Manuele Fior's 5,000 Km Per Second was originally published in 2009 and, after winning the Angouléme and Lucca comics festivals awards in 2010 and 2011, was translated and published in English for the first time in 2016. As suggested by its title, the graphic novel explores the effects of distance across continents and decades. Its love triangle begins when the teenaged Piero and his best friend Nicola ogle Lucia as she moves into an apartment across the street and concludes 20 estranged years later on that same street. The intervening years include multiple heartbreaks and the one second phone delay Lucia in Norway and Piero in Egypt experience as they speak while 5,000 kilometers apart.

Keep reading... Show less

Featuring a shining collaboration with Terry Riley, the Del Sol String Quartet have produced an excellent new music recording during their 25 years as an ensemble.

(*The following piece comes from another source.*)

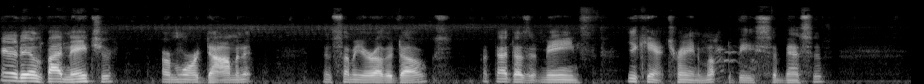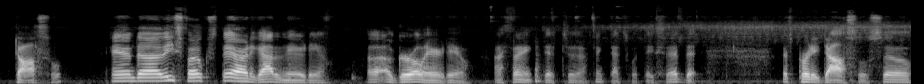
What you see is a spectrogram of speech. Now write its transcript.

Dark Queen Mantra, both the composition and the album itself, represent a collaboration between the Del Sol String Quartet and legendary composer Terry Riley. Now in their 25th year, Del Sol have consistently championed modern music through their extensive recordings (11 to date), community and educational outreach efforts, and performances stretching from concert halls and the Library of Congress to San Francisco dance clubs. Riley, a defining figure of minimalist music, has continually infused his compositions with elements of jazz and traditional Indian elements such as raga melodies and rhythms. Featuring two contributions from Riley, as well as one from former Riley collaborator Stefano Scodanibbio, Dark Queen Mantra continues Del Sol's objective of exploring new avenues for the string quartet format.

Keep reading... Show less
Pop Ten
Mixed Media
PM Picks

© 1999-2017 All rights reserved.
Popmatters is wholly independently owned and operated.